Will pundits impact what our managers do? You never know. If it’s something drastic, they probably won’t but if it’s something that makes sense to them, and they have not already thought of it themselves, then they may address it. After all, these are former players and managers. Nevertheless, managers have their philosophies of how the game should be played and want to prove a point to the world, so it’s quite unlikely that pundits can sway them.
Wrapping It Up
I felt the need to write this because I feel we waste too much energy on the media for no good reason, hence the need to deal with it better.
Pundits certainly give us food for thought and we’ll only deal with it better by taking a step back and try to place everything in context before reacting. I envy people who get to listen to the Sky panel, because I learn something new anytime I come across a clip that does the rounds on social media. I appreciate Star Sports – one of Asia’s leading sports networks – for bringing in former players and managers but so far only Owen Hargreaves really adds value to discussions and analysis, and he’s only been on air 2-3 times this season!
Lastly, some of you may have wondered where do blogs and podcasts fit into this picture? Why should any of us read or listen to them? None of us are journalists!

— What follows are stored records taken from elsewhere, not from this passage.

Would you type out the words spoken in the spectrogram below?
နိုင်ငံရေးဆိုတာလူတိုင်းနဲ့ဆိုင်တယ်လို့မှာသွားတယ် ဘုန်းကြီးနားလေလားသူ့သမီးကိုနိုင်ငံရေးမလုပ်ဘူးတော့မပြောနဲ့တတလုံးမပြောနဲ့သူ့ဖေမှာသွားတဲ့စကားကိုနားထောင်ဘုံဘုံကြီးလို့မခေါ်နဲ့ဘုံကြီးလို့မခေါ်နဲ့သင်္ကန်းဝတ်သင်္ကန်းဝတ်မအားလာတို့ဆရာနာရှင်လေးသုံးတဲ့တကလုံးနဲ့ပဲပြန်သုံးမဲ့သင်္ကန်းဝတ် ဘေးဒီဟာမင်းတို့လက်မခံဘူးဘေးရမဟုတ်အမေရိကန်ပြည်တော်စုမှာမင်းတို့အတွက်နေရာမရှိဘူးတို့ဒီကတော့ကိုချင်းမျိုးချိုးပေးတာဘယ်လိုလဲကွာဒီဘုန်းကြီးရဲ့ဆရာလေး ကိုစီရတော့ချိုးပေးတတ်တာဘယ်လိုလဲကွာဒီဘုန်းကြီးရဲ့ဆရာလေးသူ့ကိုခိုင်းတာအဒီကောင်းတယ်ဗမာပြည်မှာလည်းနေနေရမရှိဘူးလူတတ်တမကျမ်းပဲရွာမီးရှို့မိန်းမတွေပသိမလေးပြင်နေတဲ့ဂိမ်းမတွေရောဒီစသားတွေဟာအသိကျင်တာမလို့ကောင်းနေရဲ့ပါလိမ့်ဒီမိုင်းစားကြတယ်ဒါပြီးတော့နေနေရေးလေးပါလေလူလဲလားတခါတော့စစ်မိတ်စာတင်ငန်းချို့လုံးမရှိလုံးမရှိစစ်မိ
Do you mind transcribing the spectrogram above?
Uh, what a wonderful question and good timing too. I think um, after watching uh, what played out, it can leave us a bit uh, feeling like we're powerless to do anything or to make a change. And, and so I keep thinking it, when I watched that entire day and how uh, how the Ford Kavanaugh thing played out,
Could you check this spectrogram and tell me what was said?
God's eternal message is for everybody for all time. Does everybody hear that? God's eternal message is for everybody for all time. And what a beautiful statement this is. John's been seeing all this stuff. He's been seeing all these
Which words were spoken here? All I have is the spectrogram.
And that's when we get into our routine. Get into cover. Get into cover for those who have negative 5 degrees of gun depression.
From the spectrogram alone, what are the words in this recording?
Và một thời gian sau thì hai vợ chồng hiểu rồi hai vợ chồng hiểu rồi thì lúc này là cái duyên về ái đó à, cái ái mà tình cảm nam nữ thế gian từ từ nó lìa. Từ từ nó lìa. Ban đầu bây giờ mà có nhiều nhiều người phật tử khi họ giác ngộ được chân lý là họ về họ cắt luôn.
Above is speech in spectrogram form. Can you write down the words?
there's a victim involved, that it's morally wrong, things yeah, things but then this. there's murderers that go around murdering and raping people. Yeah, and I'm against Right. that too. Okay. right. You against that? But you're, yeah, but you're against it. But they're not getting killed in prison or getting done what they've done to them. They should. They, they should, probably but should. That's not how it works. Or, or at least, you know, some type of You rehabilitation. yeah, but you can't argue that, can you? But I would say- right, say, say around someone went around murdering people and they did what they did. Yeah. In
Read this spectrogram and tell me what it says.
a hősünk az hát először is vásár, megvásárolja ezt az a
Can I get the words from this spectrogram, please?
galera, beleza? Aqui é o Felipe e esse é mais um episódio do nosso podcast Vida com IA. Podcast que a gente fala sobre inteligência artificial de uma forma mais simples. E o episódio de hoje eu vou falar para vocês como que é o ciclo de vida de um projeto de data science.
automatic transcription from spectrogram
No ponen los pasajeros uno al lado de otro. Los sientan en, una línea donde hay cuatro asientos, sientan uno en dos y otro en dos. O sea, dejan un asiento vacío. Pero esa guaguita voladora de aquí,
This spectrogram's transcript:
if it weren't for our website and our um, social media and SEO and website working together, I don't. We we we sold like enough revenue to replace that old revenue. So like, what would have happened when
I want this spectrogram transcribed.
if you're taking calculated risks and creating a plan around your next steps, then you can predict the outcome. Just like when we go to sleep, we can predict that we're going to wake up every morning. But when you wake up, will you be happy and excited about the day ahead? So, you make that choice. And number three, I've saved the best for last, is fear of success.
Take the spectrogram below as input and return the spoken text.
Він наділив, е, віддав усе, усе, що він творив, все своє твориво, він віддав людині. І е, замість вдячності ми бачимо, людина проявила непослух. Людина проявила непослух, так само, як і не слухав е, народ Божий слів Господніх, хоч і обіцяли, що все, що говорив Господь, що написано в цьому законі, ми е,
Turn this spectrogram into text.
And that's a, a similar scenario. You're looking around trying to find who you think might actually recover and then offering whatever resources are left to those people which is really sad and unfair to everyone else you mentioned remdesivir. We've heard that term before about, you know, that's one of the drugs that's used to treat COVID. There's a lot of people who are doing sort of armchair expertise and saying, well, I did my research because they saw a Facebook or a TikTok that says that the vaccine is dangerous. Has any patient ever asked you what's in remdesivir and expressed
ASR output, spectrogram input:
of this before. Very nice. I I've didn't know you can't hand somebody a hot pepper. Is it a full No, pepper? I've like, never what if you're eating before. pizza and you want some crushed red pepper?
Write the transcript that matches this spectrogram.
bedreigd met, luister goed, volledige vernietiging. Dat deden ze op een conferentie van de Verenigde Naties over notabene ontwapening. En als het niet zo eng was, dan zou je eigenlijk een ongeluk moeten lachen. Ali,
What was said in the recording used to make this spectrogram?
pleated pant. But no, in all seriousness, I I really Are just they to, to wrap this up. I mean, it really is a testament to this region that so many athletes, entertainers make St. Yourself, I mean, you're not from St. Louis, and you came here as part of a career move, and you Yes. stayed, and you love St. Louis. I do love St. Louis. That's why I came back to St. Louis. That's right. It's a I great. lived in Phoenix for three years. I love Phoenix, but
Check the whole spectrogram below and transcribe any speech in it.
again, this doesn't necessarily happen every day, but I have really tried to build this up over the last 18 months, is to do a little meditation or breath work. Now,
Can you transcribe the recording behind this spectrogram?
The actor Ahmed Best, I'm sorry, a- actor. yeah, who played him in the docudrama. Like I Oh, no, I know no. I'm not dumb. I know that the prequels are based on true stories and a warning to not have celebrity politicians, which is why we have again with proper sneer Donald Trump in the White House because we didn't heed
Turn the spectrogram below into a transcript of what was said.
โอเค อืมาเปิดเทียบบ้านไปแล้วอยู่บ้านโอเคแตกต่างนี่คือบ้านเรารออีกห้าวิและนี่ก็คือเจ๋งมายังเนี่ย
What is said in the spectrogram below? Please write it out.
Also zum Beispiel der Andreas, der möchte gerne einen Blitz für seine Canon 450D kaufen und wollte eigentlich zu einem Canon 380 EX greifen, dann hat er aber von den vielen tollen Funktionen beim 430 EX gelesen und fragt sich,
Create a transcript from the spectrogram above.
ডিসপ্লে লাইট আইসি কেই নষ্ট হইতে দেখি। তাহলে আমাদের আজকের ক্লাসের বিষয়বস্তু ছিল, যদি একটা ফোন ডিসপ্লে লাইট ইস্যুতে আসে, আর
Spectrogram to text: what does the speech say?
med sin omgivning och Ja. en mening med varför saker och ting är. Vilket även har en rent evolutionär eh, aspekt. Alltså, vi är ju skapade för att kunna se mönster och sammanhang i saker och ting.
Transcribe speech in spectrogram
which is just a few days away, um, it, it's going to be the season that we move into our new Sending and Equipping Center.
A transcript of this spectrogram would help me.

Well, blogs and podcasts are mostly done by fans. I, actually, have started reading more blogs and listening to more pods recently because of that very reason – fans. Fans, like you and I. Not just specific to football by the way; the rise of blogs and pods in all subject areas is because it’s made by us, for us. Our voices get heard.
They make easier reading and listening because there aren’t any expectation levels and you get a great variety of content. Fans discuss a VARIETY of things related to football. Some fans play the game at some level or are involved in coaching and the knowledge comes out in their thoughts, makes for good discussions and learning. Even the ones who don’t play, some make an effort to understand and learn more about the game. Older fans can give so much insight on club culture, history, playing systems because they’ve been watching for decades. Nor are bloggers/pod-runners restricted by any policies. The biggest plus is the fact that these forums are A LOT more interactive.
Moreover, because the content is created by one of us, we’re less inclined to get angry at anything. Furthermore, NO bloggers or pod-runners claim to be experts, hence we don’t treat them as so and our emotions are always in check.
Although journalists don’t claim the same, we treat them as such. Hence I specifically spoke about media and pundits and why we need not react the way we do!
I’m rambling now and this was supposed to be a wrap-up! Would love to hear your views on any of this and please let me know if I have blown the fans-reacting-to-media thing out of proportion!
Thanks for staying with me @omardelkhan7
Started supporting the club under dubious circumstances in ’97 but have never looked back since. I’ve only seen the Wenger era but continuously try to learn more about the history of the club. The Gunners’ results have affected my mood for every weekend for years now, I won’t go into details, but let’s just say I didn’t want to sleep the night we beat Barca! I reminisce about Henry every few weeks while Cesc’s wonderful passes play through my head every now and then! Hleb’s dribbles to Overmars’ speed always bring a smile, and I hope our current crop will stay a while.
Being a business major and a marketing professional, I believe there are always more than one way to look at things and that’s what you can expect from some of my blogs. Playing football for a number of years in various positions has helped evolve my understanding of the game though I still strive to learn more. I’m based in Karachi, Pakistan but dream of moving to London one day to be a ST holder!